For those not in the US, the Science Fair happens in every school in every state in America in the Spring (for the most part). It's where
In my time as a lower/primary school parent (which is now into its second decade FYI) our family has "done" - how a violin works, what makes a rainbow (with demonstrations on water), made a table of who has what types of finger print (Swirls, hoops and something else), a complete run down on the human body (very high level of course), and last year, amphibians. I can recognise a Poison Dart Frog from a thousand feet.
In some schools, the science fair is mandatory and part of the curriculum. Academic careers can be ruined by a volcano that doesn't errupt or home made bubble mixture that doesn't perform on the day.
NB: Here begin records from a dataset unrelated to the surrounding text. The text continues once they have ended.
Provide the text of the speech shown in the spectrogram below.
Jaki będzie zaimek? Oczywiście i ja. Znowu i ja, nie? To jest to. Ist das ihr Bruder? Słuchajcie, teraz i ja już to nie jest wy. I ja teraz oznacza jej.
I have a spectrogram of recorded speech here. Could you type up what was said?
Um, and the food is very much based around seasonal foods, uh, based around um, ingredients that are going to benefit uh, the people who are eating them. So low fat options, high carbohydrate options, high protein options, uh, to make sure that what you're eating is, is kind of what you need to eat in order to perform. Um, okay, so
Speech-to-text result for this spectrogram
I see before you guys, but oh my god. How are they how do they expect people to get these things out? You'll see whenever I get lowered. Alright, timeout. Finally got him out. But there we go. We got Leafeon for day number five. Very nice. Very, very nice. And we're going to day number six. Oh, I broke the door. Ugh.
As you can imagine it's big business here, with hundreds of web sites on the subject giving project ideas, templates and step-by-step instructions.
There are even web sites for parents, and despite the piece of advice below, many adults get far too involved in their kids' projects in my opinion:
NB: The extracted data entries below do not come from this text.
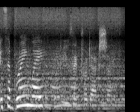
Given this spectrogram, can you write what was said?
It's a brainwave music production.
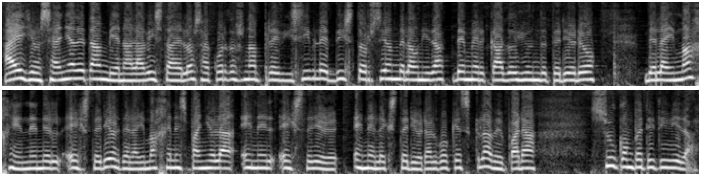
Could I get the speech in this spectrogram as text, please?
A ello se añade también a la vista de los acuerdos una previsible distorsión de la unidad de mercado y un deterioro de la imagen en el exterior, de la imagen española en el exterior, en el exterior, algo que es clave para su competitividad.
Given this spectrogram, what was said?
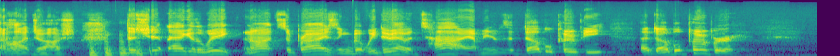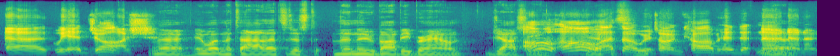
A hot Josh. the shitbag of the week, not surprising, but we do have a tie. I mean, it was a double poopy, a double pooper. uh, we had Josh. No, it wasn't a tie. That's just the new Bobby Brown, Josh. Oh, oh, I thought we were talking Cobb had that. No, Yeah. no, no.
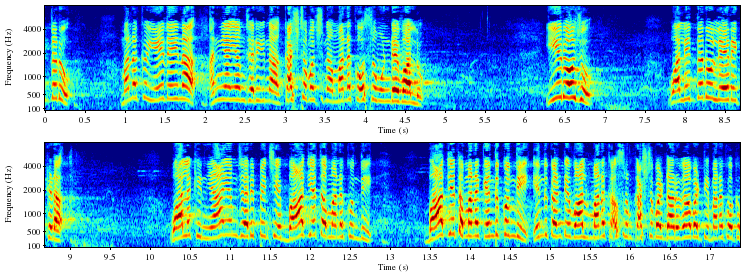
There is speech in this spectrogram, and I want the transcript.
ఇద్దరు మనకు ఏదైనా అన్యాయం జరిగినా కష్టం వచ్చినా మన కోసం ఉండేవాళ్ళు. ఈరోజు వాళ్ళిద్దరూ లేరు ఇక్కడ. వాళ్ళకి న్యాయం జరిపించే బాధ్యత మనకుంది. బాధ్యత మనకెందుకుంది? ఎందుకంటే వాళ్ళు మన కోసం కష్టపడ్డారు కాబట్టి మనకు ఒక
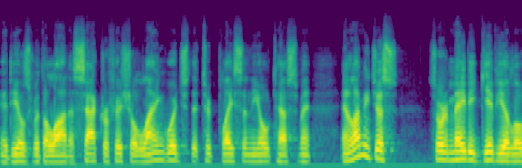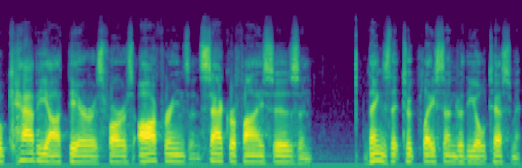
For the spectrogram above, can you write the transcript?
it deals with a lot of sacrificial language that took place in the Old Testament. And let me just sort of maybe give you a little caveat there as far as offerings and sacrifices and things that took place under the Old Testament.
How to Help as a Parent
It is up to the student to decide what to study. You can help by motivating your child and listening to his or her ideas. However, it is crucial to remember that it is up to your child to design and execute the entire project. Oh please. As if. Judges at a science fair take particular care to note that the work is the student’s and that the student understands the topic, the research, the experiments, the analysis of data, and the conclusion. The judges expect that the student has received some help from another person, such as a parent or teacher, and that such help will be credited in the display.
So I have to say I'm quite pleased to be